- The role played by the employee was not special; and
A non-solicitation clause would have sufficed (a non-compete clause was too drastic).
Overall, based on all of these factors, the Court of Appeal concluded:
48 For all of these reasons, I conclude that Dr. Lyons’ non-competition clause is unenforceable. His legitimate interest in protecting his own referring dentists and patients could have been protected by a non-solicitation clause. An established professional person or firm — be it in the field of dentistry, medicine, engineering, architecture, law or other professions — will constantly seek to recruit entry-level associates to the practice. Such recruitment is good for the established person or firm and for the young associate.
In some situations, however, a non-solicitation clause will not suffice.
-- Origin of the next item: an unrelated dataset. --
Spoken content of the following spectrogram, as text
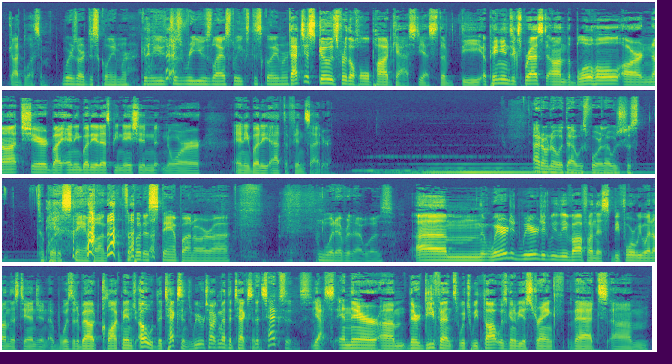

Take the case of Elsey v. J.G. Collins Insurance Agencies Ltd.,  2 S.C.R. 916. There, the Supreme Court of Canada was faced with the issue of whether an insurance agent had violated a non-compete clause in an employment contract with his former employee. The clause provided that the employee would not directly or indirectly engage in the business of a general insurance agent within the defined area for a period of 5 years after any termination of his employment as manager. The employee worked a number of years for the employer. During that time, he dealt with customers, gained knowledge of the insurable assets, financial credit, likes and dislikes and idiosyncrasies of each customer, in a recurring and confidential relationship. Then, one day, the employee left and started his own general insurance agency. He took three employees with him. He advertised, and his former employer’s clients left to become his clients. The Court found that the non-compete clause was reasonable in duration, geographic scope and in light of the public interest. But would a simple non-solicitation clause have sufficed instead of a general non-compete? The Court didn’t think it would have been enough: where the employee has acquired a close personal acquaintance with the customers of the business, a covenant which prevents the employee from establishing his own business may be justified as opposed to a covenant which merely prohibits the solicitation of former clients by the employee. A non-solicitation covenant would not have been adequate to protect the plaintiff’s proprietary interest in its clients in this case. For these reasons, the Court found the non-compete enforceable and the employee liable for its breach.
Reasonableness as to Public Interest
The final element of reasonableness has to do with the public interest: is there an overriding interest (e.g. free trade, competition, etc.) that would make a non-compete or non-solicitation clause unreasonable and therefore unenforceable? If, for example, there was insufficient labour or a shortage of competition in a particular industry, a non-compete or non-solicitation clause may be unreasonable. Using a non-compete clause to systematically eliminate competition will also be unreasonable.